Another company I consult with hired a social community manager who also is responsible for social media and employer branding. This individual is very political in the Party sense, so an agreement was reached before employment to protect both the individual’s right to communicate her political thoughts and also support the organization’s point of view. This was accomplished by creating a new handle for the community manager (see the @SusieQBrandX example above) and supporting its launch with a blog. So far, all is well. No lines have been crossed and everyone involved has declared the arrangement a success (so far, so good). Susie still has the freedom to voice her views on her own handle on her own personal brand.

So what are ground rules for ensuring your employees, who are brand ambassadors, can represent the company’s views and still profess their own?

Here are five social ideas for leadership:

1) Create a best practices guideline document for brand ambassadors. This doesn’t have to be as bulky or draconian as most employee handbooks. The goal is to establish do’s and don’ts for employees who choose to represent the company on social media. Have a use case for those who don’t want to dilute their personal brand and another for employees who are willing to co-brand a social media identity.

2) Ensure the social media/brand ambassador guidelines are incorporated in your onboarding process for new employees. Remember: the goal of HR is ‘never surprise anyone’. Be transparent from the beginning, and be consistent in your management of the practices. It’s your brand, after all.

3) Create the post of Chief Listening Officer. (hat tip to Robert Rose of Content Marketing Institute fame) and make sure the CLO has the Twitter handles of all employees who choose to act as ambassadors. Plan B is to have really good scans set up to catch slips in process before they compromise the brand.

4) Don’t be apologetic. If you are the employer it’s your brand, which means it’s IP. Protect is as diligently as you would from hackers or those who might not share your views on IP, brand ownership, etc.

5) Invite your employees to be brand ambassadors. Make them your workplace champions. Provide them with ground rules, message training, and other business supports. But also be vigilant for those who are trying to build their own brands on your clock. There’s a line – make sure you cover this in the Brand Ambassador Guidelines.

Social media is critical to personal or employer brand maintenance.
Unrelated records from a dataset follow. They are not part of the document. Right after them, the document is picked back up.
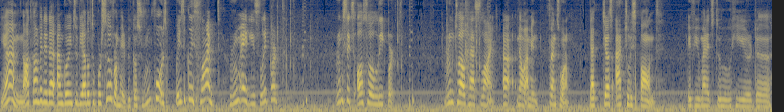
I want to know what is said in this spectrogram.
Yeah, I'm not confident that I'm going to be able to pursue from here because room 4 is basically slimed. Room 8 is leopard. Room 6 also leopard. Room 12 has slime. Uh, no, I mean fence worm. That just actually spawned. If you manage to hear the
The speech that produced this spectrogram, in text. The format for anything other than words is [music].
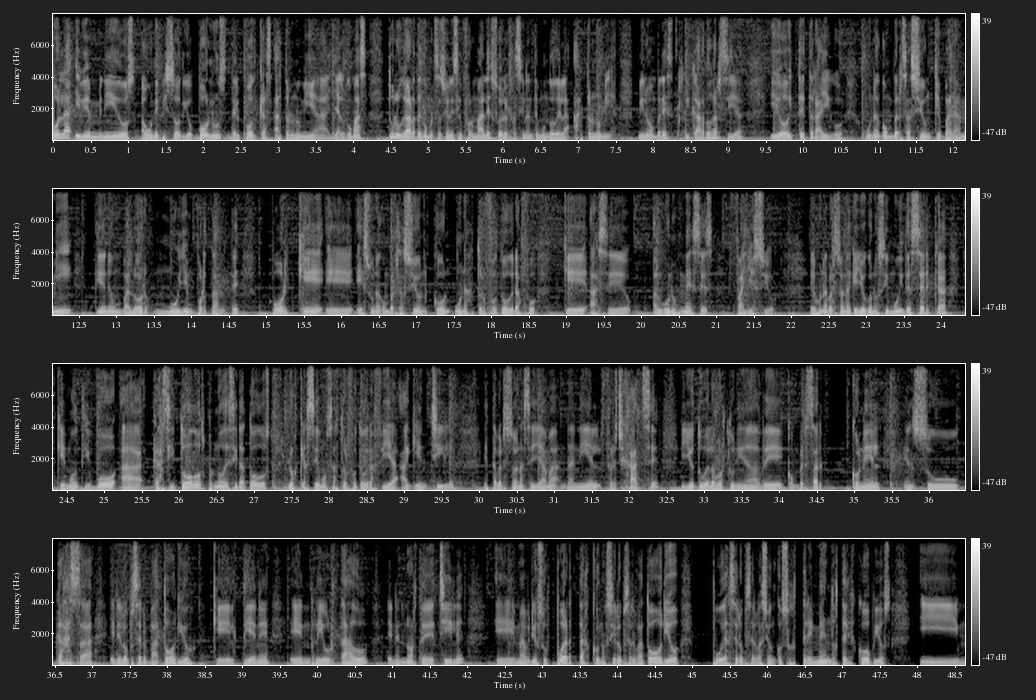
Hola y bienvenidos a un episodio bonus del podcast Astronomía y algo más, tu lugar de conversaciones informales sobre el fascinante mundo de la astronomía. Mi nombre es Ricardo García y hoy te traigo una conversación que para mí tiene un valor muy importante porque eh, es una conversación con un astrofotógrafo que hace algunos meses falleció es una persona que yo conocí muy de cerca, que motivó a casi todos, por no decir a todos, los que hacemos astrofotografía aquí en Chile. Esta persona se llama Daniel Ferschatze y yo tuve la oportunidad de conversar con él en su casa, en el observatorio que él tiene en Río Hurtado, en el norte de Chile. Eh, me abrió sus puertas, conocí el observatorio, pude hacer observación con sus tremendos telescopios y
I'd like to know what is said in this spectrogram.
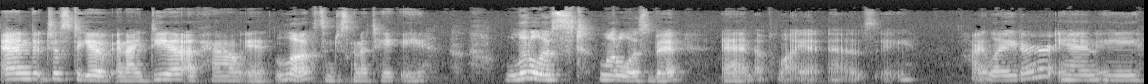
And just to give an idea of how it looks, I'm just gonna take a littlest, littlest bit and apply it as a highlighter in a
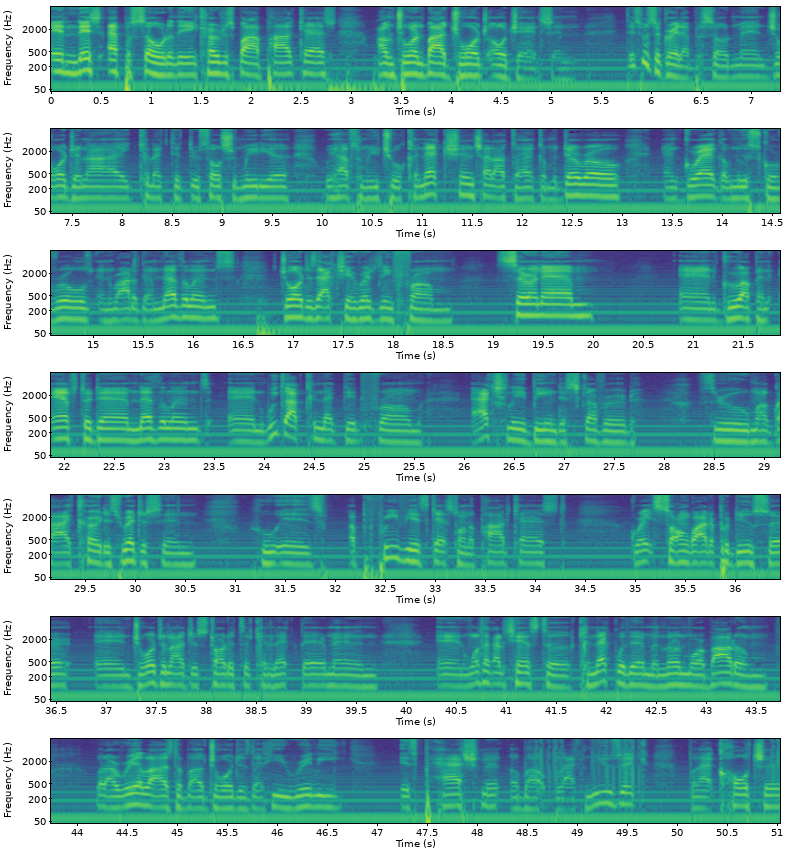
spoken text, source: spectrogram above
In this episode of the Encourage Inspire podcast, I'm joined by George O'Janssen. This was a great episode, man. George and I connected through social media. We have some mutual connection. Shout out to Henke Maduro and Greg of New School Rules in Rotterdam, Netherlands. George is actually originally from Suriname and grew up in Amsterdam, Netherlands. And we got connected from actually being discovered through my guy Curtis Richardson, who is a previous guest on the podcast, great songwriter producer, and George and I just started to connect there, man. And and once I got a chance to connect with him and learn more about him, what I realized about George is that he really is passionate about black music, black culture,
You want to encourage employees to be brand ambassadors while protecting all parties involved. It’s not hard or mean; it’s just putting up guardrails so everyone stays on track.

After all, social media is growing up. It’s time for a few rules to keep it clean and safe for both brands and brand ambassadors. Have big fun with it.

A version of this post was first published on Forbes.com on 8/29/12.

photo credit: Edgethreesixty branding via photopin (license)